Private water wells provide drinking water to more than 15 million U.S. households, according to the Environmental Protection Agency (EPA). But, while every well taps into the groundwater, they don’t all access it in the same way.
But how are private wells created?
Let’s explore the three main types of residential water wells and how they are constructed.
Type No. 1: Dug Water Wells
Historically, wells were formed by hand.
Workers hacked at the ground with hand shovels, removing dirt with buckets. They kept excavating until enough water appeared to exceed the bailing rate of the diggers. At this point, the well was lined with brick, stones or tile to prevent it from collapsing. Finally, a stone, concrete or wood cap was placed on top to cover the opening.
Today, some residential wells are created by digging, but the work is done with a backhoe rather than by hand.
Because of their construction, however, these wells are usually only about 10 to 30 feet deep. The EPA considers dug models to have the highest risk of contamination, since they are shallow and larger in diameter.
Type No. 2: Driven Water Wells
Driven wells reach the groundwater through the use of a small-diameter pipe that is driven into the ground.
The pipe, which uses a screen to filter out sand and other particles, is hammered or hydraulically pushed into the earth until it reaches the groundwater. Constructions that are driven by hand can go down about 30 feet, while those that are machine-driven can hit a depth of roughly 50 feet.
This method of construction is simple and cost-effective. However, because these wells are still relatively shallow, they can be contaminated by nearby surface pollutants. Their risk of contamination is moderate to high, according to the EPA.
Type No. 3: Drilled Water Wells
Most modern water wells – including those constructed by Mike Zimmerman Well Service LLC — are drilled. The process involves manipulating a large, truck-mounted drill rig so that it penetrates the earth. With this method, private wells can reach depths of more than 1,000 feet.
A drilled well uses a screen to prevent sediment from entering the water. It is also lined with a metal or plastic casing to provide protection from other sources of contamination. Drilled models have a lower risk of being contaminated than either dug or driven constructions.
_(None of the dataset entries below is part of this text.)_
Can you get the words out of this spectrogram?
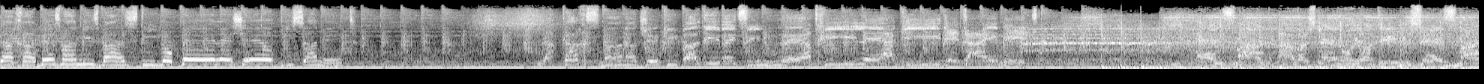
כך הרבה זמן בזבזתי, לא פלא שאותי שנאת. לקח זמן עד שקיבלתי ביצים להתחיל להגיד את האמת. אין זמן, אבל שנינו יודעים שזמן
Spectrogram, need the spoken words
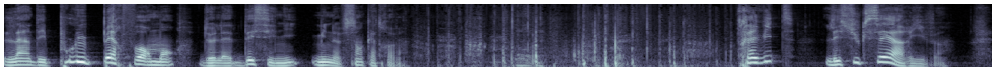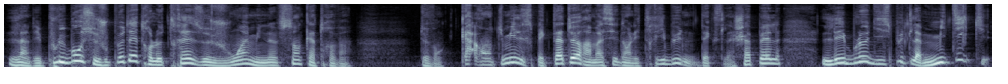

But, the EPA cautions, homeowners should never assume that their well is free of pollutants.
In fact, annual testing is recommended to ensure that water is safe for you and your family to drink and use.
To learn more about an existing well or the construction of a new one, contact the experienced team at Mike Zimmerman Well Service LLC, serving Utah and South Wyoming. We have all the answers you need about creating and maintaining your commercial or residential water wells.